We had spring rolls to start and we thought they were just fine. He came by again to ask how they were and we told him how much we liked them, but he assured us that they would be better next time. This was the first batch and he wasn’t happy with them. He already had an idea for improving them. Then came Pad Thai and a chicken dish with broccoli, both good again.

I’m going to miss the mediocre Chinese food, especially the potstickers, which I thought were better than mediocre. But I think we’re onto something here. Not that there’s a shortage of good Thai restaurants around town. This one is easy to get to, though, with easy parking, the lake view, our old host, a familiar setting, and the opportunity to watch its evolution.

Plus, we’re number one. No one can ever take that away from us.

Categories: Restaurants

In Praise of Lindsey Vonn

December 23, 2010 Leave a comment

At Val d'Isère

[Enrico Schiavi, Associated Press]

I don’t often watch skiing on TV. I like it and all, but it’s not exactly the perfectly designed competition for TV viewing pleasure. Nor is it broadcast at any regular, predictable time. Or live. And let’s not even get started on the madness of not being able to see the glamour events of a Winter Olympics live. Every so often, though, I stumble on the tape-delayed broadcast of a World Cup race and I pause to watch.

Saturday was such a day. I got on the treadmill, turned on the TV, and found that it was tuned to the CBC, on which I had been watching a hockey game a couple of days before. In place of hockey, I had stumbled on coverage of the women’s downhill from Val d’Isère. And what perfect timing. We were in the middle of Swiss skier Nadja Kamer’s run. She would finish in 1′ 52.10″ to take the lead. She was immediately followed by young Swiss skiing sensation (I couldn’t resist the alliteration) Laura Gut, who in the 2009 World Championships two seasons ago had taken silver in both downhill and super-combined. This at the age of 17, and at Val d’Isère. Gut skied well, but couldn’t overtake Kamer, taking over second place just .12 seconds behind.

And then we waited for Lindsey Vonn, as assorted other women took their shots but couldn’t displace the Swiss duo.
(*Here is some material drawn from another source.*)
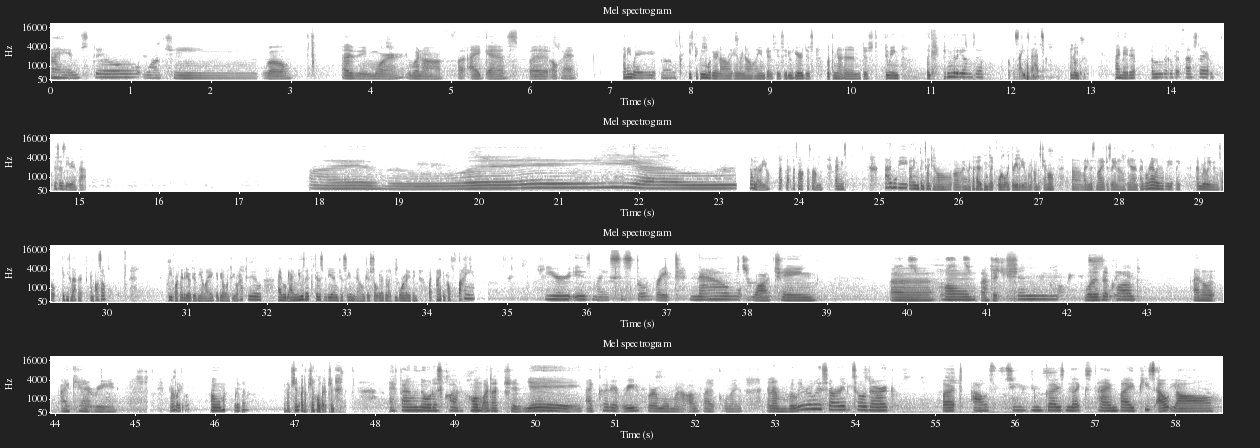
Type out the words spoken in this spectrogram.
I am still watching. Well, I didn't anymore. It went off, I guess. But okay. Anyway, um, he's picking video now, and right now I am just sitting here, just looking at him, just doing like picking the video and stuff. Besides that, I made it a little bit faster. This isn't even fast. By the way, oh, there we go. That, that, that's not that's not me. Anyways, I will be adding things to my channel. Uh, I like I said, like four or three videos on this channel. Uh, my name is Maya, just so you know, and I'm really, really like I'm really new, so give me some effort. And also, please watch my video, give me a like if you want to. Have to. I will be adding music to this video, just so you know, just so it doesn't like bore or anything. But I am fine. Here is my sister right now watching uh home addiction. What is it called? I don't. I can't read. Home. What is it? Addiction. Addiction. Home addiction. I finally know what it's called. Home addiction. Yay! I couldn't read for a moment. I was like, oh my god. And I'm really, really sorry it's so dark. But I'll see you guys next time. Bye. Peace out, y'all.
This, of course, is part of the problem of watching skiing on TV. Since it’s tape-delayed, you see a few runs, then break for ads, then a few more, then more ads, losing any feel for the rhythm of the competition. Rhythm or not, I was hooked. I wasn’t going to stop watching until I got to see Lindsey.
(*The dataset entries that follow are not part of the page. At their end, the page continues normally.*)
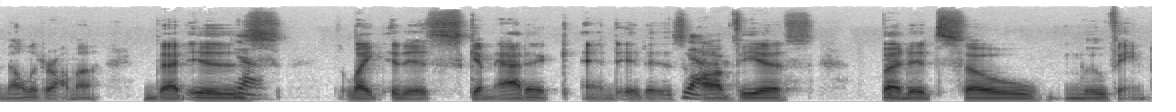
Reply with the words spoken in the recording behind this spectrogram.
melodrama that is Yeah. like it is schematic and it is Yeah. obvious, but it's so moving.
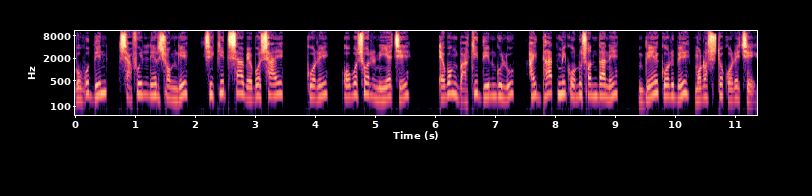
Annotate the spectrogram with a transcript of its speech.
বহুদিন সাফল্যের সঙ্গে চিকিৎসা ব্যবসায় করে অবসর নিয়েছে এবং বাকি দিনগুলো আধ্যাত্মিক অনুসন্ধানে ব্যয় করবে, মনস্থ করেছে।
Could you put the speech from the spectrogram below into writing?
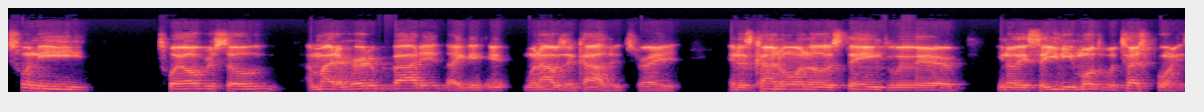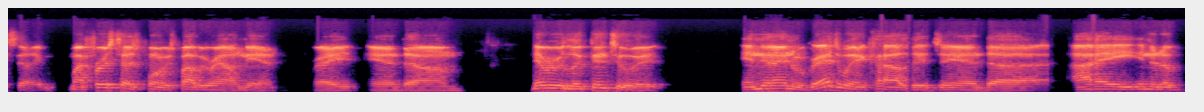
2012 or so, I might have heard about it like it, when I was in college, right? And it's kind of one of those things where you know they say you need multiple touch points. Like my first touch point was probably around then, right? And um, never really looked into it. And then I ended up graduating college, and uh, I ended up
She was worth it. She had a breathtaking run, seemingly flawless (what do I know?), finishing in 1′ 51.42″ to take the lead by .68 seconds. And that’s how it ended, with Vonn, Kamer, and Gut taking the top three spots and arch-rival Maria Riesch over 2 seconds behind Vonn in 24th.

A day later, Vonn would win the super-combined to take over the World Cup overall standings and be named the AP female athlete of the year. Regarding the weekend, she explained:
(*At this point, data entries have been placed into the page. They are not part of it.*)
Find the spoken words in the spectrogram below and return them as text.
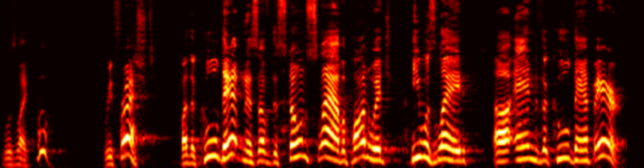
was like, whew, refreshed by the cool dampness of the stone slab upon which he was laid uh, and the cool, damp air.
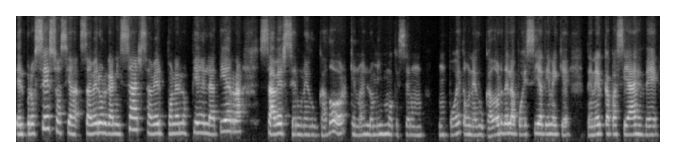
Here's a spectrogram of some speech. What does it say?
el proceso, hacia saber organizar, saber poner los pies en la tierra, saber ser un educador, que no es lo mismo que ser un, poeta, un educador de la poesía tiene que tener capacidades de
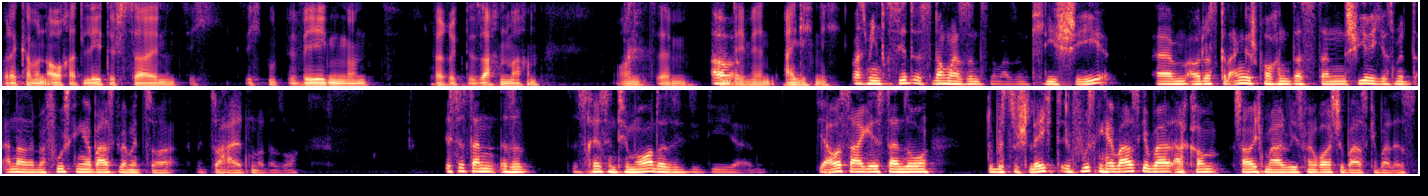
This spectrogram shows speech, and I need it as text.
aber da kann man auch athletisch sein und sich, sich gut bewegen und verrückte Sachen machen. Und ähm, von aber dem her eigentlich nicht. Was mich interessiert, ist nochmal so, noch so ein Klischee. Ähm, aber du hast gerade angesprochen, dass es dann schwierig ist, mit anderen beim Fußgängerbasketball mitzuhalten mit oder so. Ist es dann, also das Ressentiment oder die, die, die Aussage ist dann so, du bist zu schlecht im Fußgängerbasketball, ach komm, schau ich mal, wie es beim Rollstuhlbasketball ist.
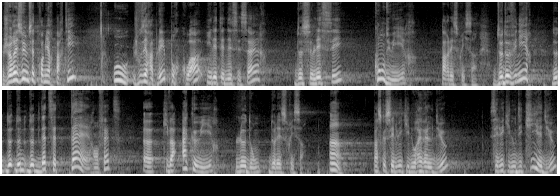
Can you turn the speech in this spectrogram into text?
Je résume cette première partie où je vous ai rappelé pourquoi il était nécessaire de se laisser conduire par l'Esprit Saint, de devenir, d'être cette terre en fait euh, qui va accueillir le don de l'Esprit Saint. Un, parce que c'est lui qui nous révèle Dieu, c'est lui qui nous dit qui est Dieu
First of all, I’m really honored to win the Associated Press female athlete of the year award. I feel so lucky to be the first skier to win it, male or female. It’s just been a great year. To win the Olympic gold medal and now this, it just reaffirms dreams can come true if you keep working hard.

I won both of my races over the weekend, and Ted Ligety won a giant slalom on Sunday in Alta Badia, Italy. It’s so cool that we both won on the same day. He took the overall lead, as I did. It was a great day for American skiing. I watched Ted’s second run, and he’s skiing so well right now, it’s amazing to watch him.

I was really happy with Saturday’s downhill. I made a really big mistake at the top of the course, but was able to make up the time at the bottom.

In the super-combined on Sunday, conditions were really bad for later numbers (in the start order), but I tried to make the best of it. The super-G wasn’t a perfect run, but it was solid and I won it, giving me a good chance in the slalom.

In the slalom I skied a little bit conservatively on the top, because it was getting somewhat rutty in soft snow conditions. But on the bottom I let it go and was able to make up some time.

I chose a good day to watch skiing.

Categories: Skiing, Television